7. Chao H, Zoghbi HY, Rosenmund C. Neuron. 2007;56:1. [PMC free article] [PubMed]
8. Tudor M, Akbarian S, Chen RZ, Jaenisch R. Proc Natl Acad Sci U S A. 2002;99:15536. [PMC free article] [PubMed]
9. Axelrod FB, Chelimsky GG, Weese-Mayer DE. Pediatrics. 2006;118:309. [PubMed]
10. Gardina PJ, et al. BMC Genomics. 2006;7:325. [PMC free article] [PubMed]
11. Srinivasan K, et al. Methods. 2005;37:345. [PubMed]
12. Materials and methods are available as supporting material on Science Online.
13. Zhou Z, et al. Neuron. 2006;52:255. [PMC free article] [PubMed]
14. Bhalla K, et al. J Hum Genet. 2004;49:308. [PubMed]
15. Martin CL, et al. Am J Med Genet B Neuropsychiatr Genet. 2007;144:869. [PubMed]
16. Caldeira Araujo H, et al. Am J Med Genet A. 2005;133:122. [PubMed]
17. Verbruggen KT, et al. Eur J Pediatr. 2007;166:921. [PubMed]
18. Sykut-Cegielska J, Gradowska W, Mercimek-Mahmutoglu S, Stockler-Ipsiroglu S. Acta Biochim Pol. 2004;51:875. [PubMed]
19. Klein ME, et al. Nat Neurosci. 2007;10:1513. [PubMed]
20. Yasui DH, et al. Proc Natl Acad Sci U S A. 2007;104:19416. [PMC free article] [PubMed]
21. Chen WG, et al. Science. 2003;302:885. [PubMed]
22. Martinowich K, et al. Science. 2003;302:890. [PubMed]
23. Chang Q, Khare G, Dani V, Nelson S, Jaenisch R. Neuron. 2006;49:341. [PubMed]
24. We thank members of the Zoghbi lab for their thoughtful comments, Z. Yin for technical assistance, M. Shinawi and A. Tawil for technical advice, Y. Klisch for the art work, and J. Lim, J. Neul and M. Greenberg for reagents.

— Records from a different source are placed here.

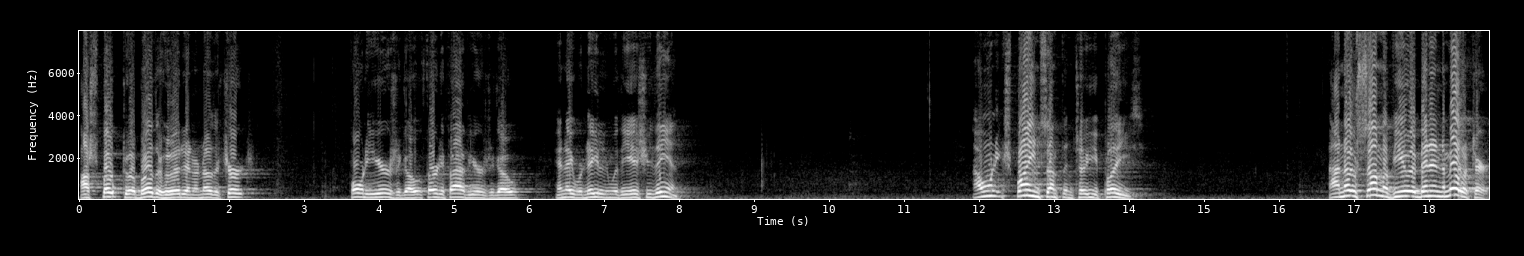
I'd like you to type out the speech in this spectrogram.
I spoke to a brotherhood in another church 40 years ago, 35 years ago, and they were dealing with the issue then. I want to explain something to you, please. I know some of you have been in the military.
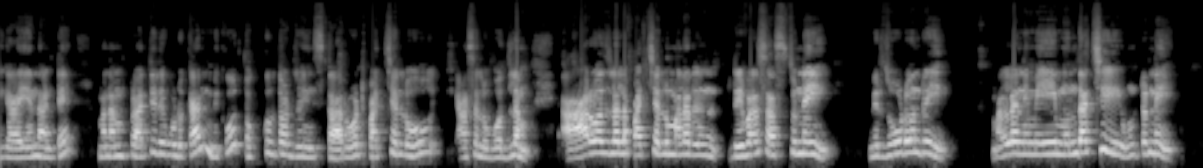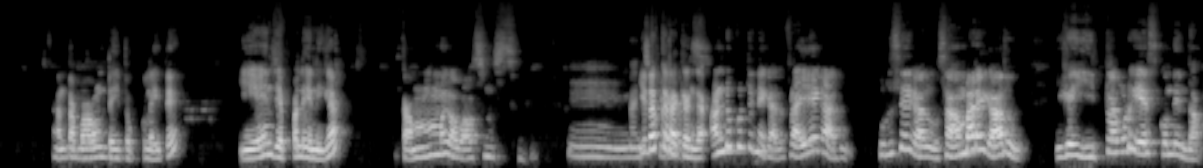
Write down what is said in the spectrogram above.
ఇక ఏంటంటే మనం ప్రతిది కూడా మీకు తొక్కులతో చూపిస్తా. రోటి పచ్చళ్ళు అసలు వదలం. ఆ రోజులలో పచ్చళ్ళు మళ్ళీ రివర్స్ వస్తున్నాయి. మీరు చూడండి మళ్ళీ మీ ముందచ్చి ఉంటున్నాయి. అంత బాగుంటాయి తొక్కులు అయితే ఏం చెప్పలేను ఇక కమ్మగా వాసన వస్తుంది ఇదొక. రకంగా అండుకుంటేనే కాదు ఫ్రైయే కాదు పులుసే కాదు సాంబారే కాదు ఇక ఇట్లా కూడా వేసుకొని తిందాం.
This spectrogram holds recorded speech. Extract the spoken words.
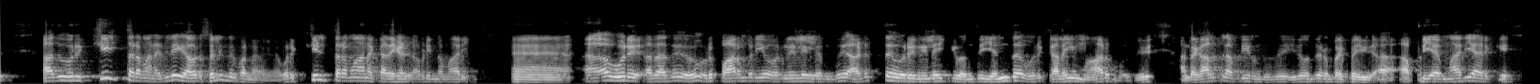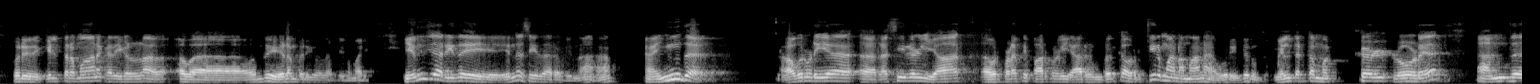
அது ஒரு கீழ்த்தரமான இதுல அவர் சொல்லியிருந்திருப்பாங்க ஒரு கீழ்த்தரமான கதைகள் அப்படின்ற மாதிரி. ஒரு அதாவது ஒரு பாரம்பரிய ஒரு நிலையிலிருந்து அடுத்த ஒரு நிலைக்கு வந்து எந்த ஒரு கலையும் மாறும்போது அந்த காலத்துல அப்படி இருந்தது. இது வந்து ரொம்ப இப்ப அப்படியே மாதிரியா இருக்கு. ஒரு கீழ்த்தரமான கதைகள்லாம் வந்து இடம்பெறுகிறது அப்படிங்கிற மாதிரி. எம்ஜிஆர் இதை என்ன செய்தார் அப்படின்னா இந்த அவருடைய அஹ், ரசிகர்கள் யார் அவர் படத்தை பார்ப்பவர்கள் யார் என்பதற்கு அவர் தீர்மானமான ஒரு இது இருந்தது. மேல்தட்ட மக்களோட அந்த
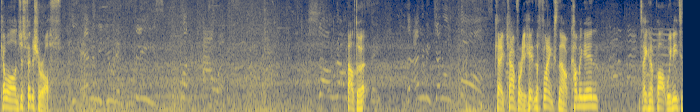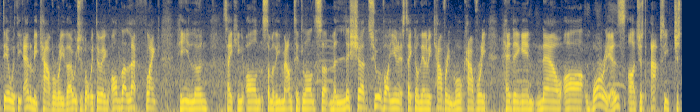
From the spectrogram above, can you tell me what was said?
Come on, just finish her off. That'll do it. Okay, cavalry hitting the flanks now. Coming in, taken apart. We need to deal with the enemy cavalry, though, which is what we're doing on the left flank. Heelun taking on some of the mounted lancer militia. Two of our units taking on the enemy cavalry. More cavalry heading in now. Our warriors are just absolutely just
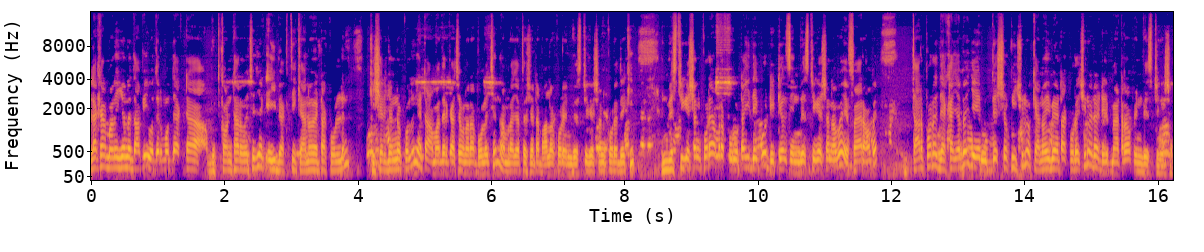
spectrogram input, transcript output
এলাকার মানুষজনের দাবি ওদের মধ্যে একটা উৎকণ্ঠা রয়েছে যে এই ব্যক্তি কেন এটা করলেন কিসের জন্য করলেন এটা আমাদের কাছে ওনারা বলেছেন। আমরা যাতে সেটা ভালো করে ইনভেস্টিগেশন করে দেখি। ইনভেস্টিগেশন করে আমরা পুরোটাই দেখব ডিটেলস ইনভেস্টিগেশন হবে এফআইআর হবে। তারপরে দেখা যাবে যে এর উদ্দেশ্য কী ছিল কেনই বা এটা করেছিল এটা ম্যাটার অফ ইনভেস্টিগেশন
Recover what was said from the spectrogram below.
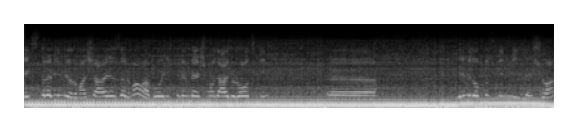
ekstra bilmiyorum aşağı yazarım ama bu 2005 model bir Road King ee, 29 bin milde şu an.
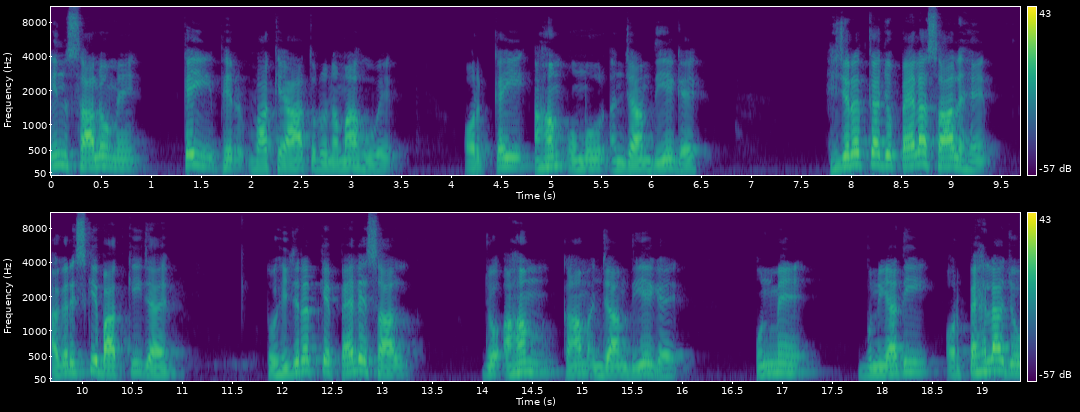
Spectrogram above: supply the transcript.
इन सालों में कई फिर वाक़ात रुनमा हुए और कई अहम उमूर अंजाम दिए गए। हिजरत का जो पहला साल है, अगर इसकी बात की जाए तो हिजरत के पहले साल जो अहम काम अंजाम दिए गए, उनमें बुनियादी और पहला जो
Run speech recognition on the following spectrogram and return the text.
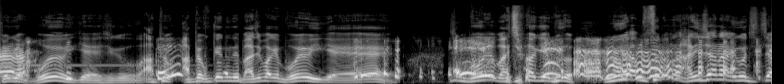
저기요, 뭐예요, 이게, 지금. 앞에, 네? 앞에 웃겠는데 마지막에 뭐예요, 이게. 지금 뭐예요, 마지막에. 그, 루이 암스트롱은 아니잖아, 이거 진짜.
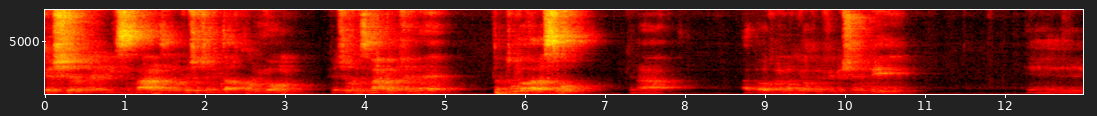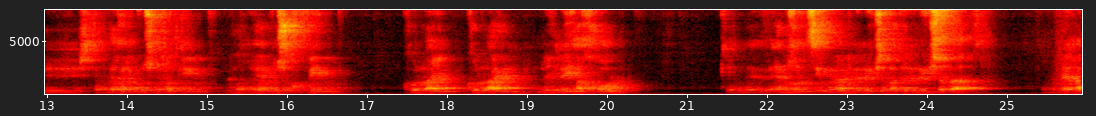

The Baylor College of Medicine Microarray Core Facility performed the microarray experiments. This work was funded by National Institutes of Health/National Institute of Neurological Disorders and Stroke grant NS057819 (HZ), National Institute of Child Health and Human Development Mental Retardation and Developmental Disabilities Research Center HD024064 (HZ), the International Rett Syndrome Foundation, and the Simons Foundation. H. Zoghbi is a Howard Hughes Medical Institute investigator. The microarray data have been deposited in the NCBI Gene Expression Omnibus (GEO, http://www.ncbi.nlm.nih.gov/geo/) and are accessible through GEO Series accession number GSE11150.

Formats:

Related citations in PubMed

See reviews...See all...

Cited by other articles in PMC

See all...

Links

  • Cited in Books
    Cited in Books
    PubMed Central articles cited in books
  • Gene
    Gene
    Gene links
  • GEO DataSets
    GEO DataSets
    GEO DataSet links
  • GEO Profiles
    GEO Profiles
    Related GEO records
  • HomoloGene
    HomoloGene
    HomoloGene links
  • MedGen
    MedGen
    Related information in MedGen
  • Pathways + GO
    Pathways + GO
    Pathways, annotations and biological systems (BioSystems) that cite the current article.
  • PubMed
    PubMed
    PubMed citations for these articles

Recent Activity

Your browsing activity is empty.

Activity recording is turned off.

Turn recording back on

See more...